After some badly needed rest, we needed to prepare for our next destination…Dieppe which would take about 12 hours or the Bay of Somme where Yves had read that it was considered as a World Heritage place…a beautiful natural reserve? a charming little port? seals? SEALS?!? There are seals here?!? Uhm….this is why we are doing this trip, pretty easy decision, no? This is where Yves shook his head…”No no Joanna, not that easy, we have to be careful about the tides and tide currents. In order for us to leave, we need to leave early…like REALLY early in the morning!” Woohoo!! Our first night sail! (ok…an hour’s worth of night sailing).

Of course, knowing that one has to get up so early, one can NOT possibly fall asleep at 9:00pm. I mean, that is when we eat! We tried our best to get a reasonable amount of rest in order to be in shape for our sail. It was not easy and we probably only got about 4 hours of sleep at best. But at 3:20 am, we managed to get our sleepy heads up and prepare our best for our 6 hrs sail. It was strange to be hustling about the boat when you could feel that the city was still asleep.

We left around 4:00 am and, to my surprise, we encountered quite a bit of swells when we sailed out of the port. Yves encountered difficulties after difficulties in trying to raise the sails in spite of the boat rolling all about. It was very impressive to be on La Nomade with waves moving in all directions and nothing but the lights on our boat to give us a little insight of the big black sea.

Thankfully, Yves prevailed and the sails were set up and we set course for the Bay of Somme. There was not much wind but constant drizzle. It was cold and rainy…I was cold and tired…definitely not a happy camper. And much to my dismay, Yves wasn’t feeling too great either…he almost got seasick!

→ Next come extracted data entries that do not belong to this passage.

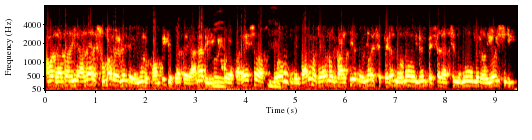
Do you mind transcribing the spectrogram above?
vamos a tratar de ir allá de sumar, obviamente que uno compite, trata de ganar y juega para eso, así que vamos, intentaremos llevarnos el partido, pero no desesperando no y no empezar haciendo números. Y hoy, si,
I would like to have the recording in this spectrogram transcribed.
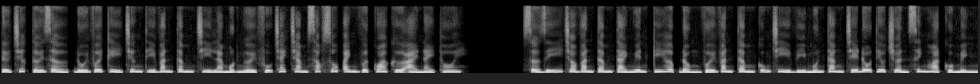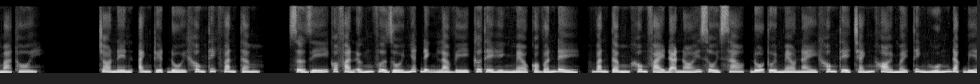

I can't get sick, I can't get sick, I can't get sick

I can’t get sick, I can’t get sick, I can’t get sick

But with a nice hot water bottle, some hot tea and a little rest, Yves recovered. I continued to navigate the tiller hoping I would not need to use my vomit bucket. After 2 hours of sailing with little to no wind, Yves decided that if we were to be on schedule to enter into the Bay of Somme, we would need a little help. Start the engine! Around 11:30 am, we finally arrived at the entrance of the Bay of Somme. I wondered if this bay was worth the night/morning that we had just endured. We were tired…we were cold…suddenly Yves cried out “Jo! Look!” I turned my head and poof! I saw a swarthy little head… and then another…the famous seals of the Bay of Somme! We looked at each other and thought “Yeah… this wasn’t so bad after all…”